    Saving money tip #3 – Get a Free Yearly Credit Report is a TERRIBLE idea – you want to get a regular monthly report or one which notifies you if anything changes… since a year is WAYYY too long to wait to find out that someone has stolen your information and ruined your credit history!!!!

    March 2, 2015/Reply
    • Belle says:

      I think they’re trying to get women involved in even looking at their credit report. I wish I could find the article, but before the new year, there was a piece about how less than 1/3rd of women know their credit score.

      I agree about the regular report. I use MyFico.

      March 3, 2015/Reply
      • TT says:

        I do the free credit report – there are 3 reporting agencies, and you get a free report from each per year. This means you can check every 4 months for free. I’ve only used the monthly service recently (am in the process of buying my first house), and I’ll be canceling it soon and going back to every 4 months for free.

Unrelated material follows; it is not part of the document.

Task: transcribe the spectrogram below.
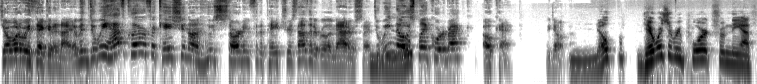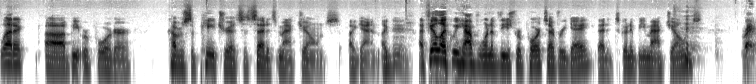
Joe, what are we thinking tonight? I mean, do we have clarification on who's starting for the Patriots? Not that it really matters tonight. Do we know nope. who's playing quarterback? Okay. We don't. Nope. There was a report from the athletic uh, beat reporter covers the Patriots that said it's Mac Jones again. Like mm. I feel like we have one of these reports every day that it's going to be Mac Jones. right.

        March 3, 2015/Reply
    • Anna says:

      I use Credit Karma and can get my FICO score for free from one of my credit card companies (a few companies now offer this, though it might be a little tough to find on the site). Credit Karma is totally free, and I’ve found it to be fairly accurate. The credit score is usually only off by a few points if anything (it doesn’t use the exact same criteria as FICO) and the information updates about once a month, so you don’t get notified of immediate changes. I use it to keep tabs on my credit. The only time I’ve paid for credit monitoring was when I had a bit of a scare (had to go in person to open a utility account in order to verify my identity (normally you can do it over the phone) and had an issue getting into the White House in the same week). I just paid for three months to keep close tabs on things then went back to Credit Karma.

      March 3, 2015/Reply
      • Caroline says:

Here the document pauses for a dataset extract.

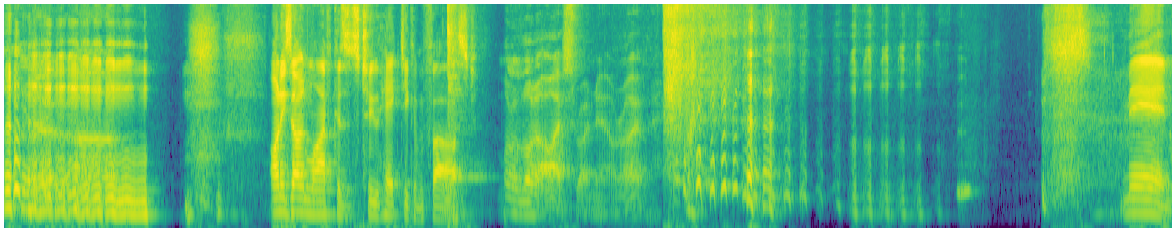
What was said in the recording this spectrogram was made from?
you know, um, On his own life because it's too hectic and fast. I'm on a lot of ice right now, right? Man,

        Credit Karma is very inaccurate in my experience.
        I use Mint to keep track of financial accounts, and they give your credit score every 3 or 4 months.

        March 3, 2015/Reply
  2. Dee Won says:

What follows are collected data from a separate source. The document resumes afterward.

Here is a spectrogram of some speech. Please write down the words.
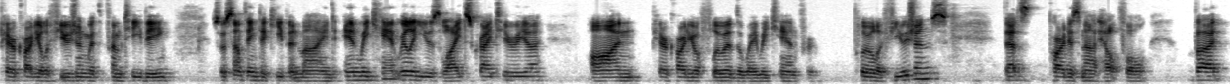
pericardial effusion with, from TB. So, something to keep in mind. And we can't really use Light's criteria on pericardial fluid the way we can for pleural effusions. That part is not helpful. But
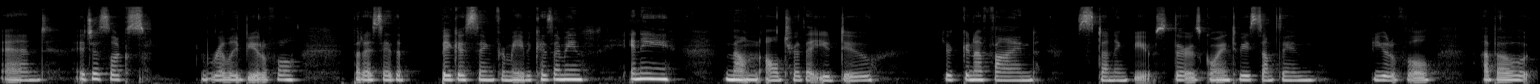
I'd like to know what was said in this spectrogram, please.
and it just looks really beautiful. But I say the biggest thing for me, because I mean, any mountain ultra that you do, you're gonna find stunning views. There's going to be something beautiful about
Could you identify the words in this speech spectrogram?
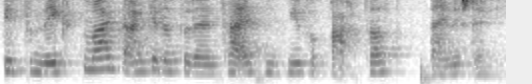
Bis zum nächsten Mal. Danke, dass du deine Zeit mit mir verbracht hast. Deine Steffi.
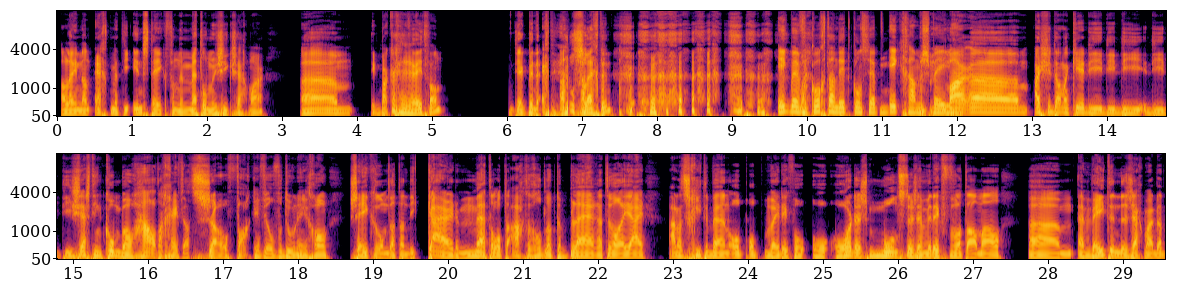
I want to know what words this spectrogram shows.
Alleen dan echt met die insteek van de metalmuziek, zeg maar. Ehm, ik bak er geen reet van. Ik ben er echt heel slecht in. Ik ben verkocht aan dit concept. Ik ga me spelen. Maar ehm, als je dan een keer die, die, die, die, die 16 combo haalt, dan geeft dat zo fucking veel voldoening. Gewoon zeker omdat dan die keiharde metal op de achtergrond loopt te blaren. Terwijl jij aan het schieten bent op, op weet ik veel, ho- hordes, monsters en weet ik veel wat allemaal. Ehm, en wetende zeg maar dat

    I can see not paying for museum admission when you can’t afford it; but if those of us who can afford it don’t do it, we are spelling the end of these great, public institutions. We need to support them so that they are accessible to everyone – which is what I love about the Smithsonian and lots of places in Europe. Buy a museum membership today!

    March 3, 2015/Reply
    • Belle says:

      I think the post s a bit city-centric. In DC or NYC or Chicago, there are lots of free museums or free museum days. In smaller communities, that just isn’t the case.

      March 3, 2015/Reply
  3. Elena says:

    I also don’t agree with the museum tickets thing. Many have special exhibits that are only by a paid ticket. That money goes to bring that exhibit to your city etc. Still cheaper than going to 5-10 cities to see all those works in their original museum or private collection.
    I kind of disagree about books, it’s ok to get them from the library and ebooks for things you’ll read once, but for reference materials and works that stay with you and that you want to read again and lend to your friends, nothing beats your own copy. You can get a them way cheaper used at Alibris or at library and school book sales – and that benefits them too. However, if getting books for free or close to fee means you’ll read more, then great!

    March 3, 2015/Reply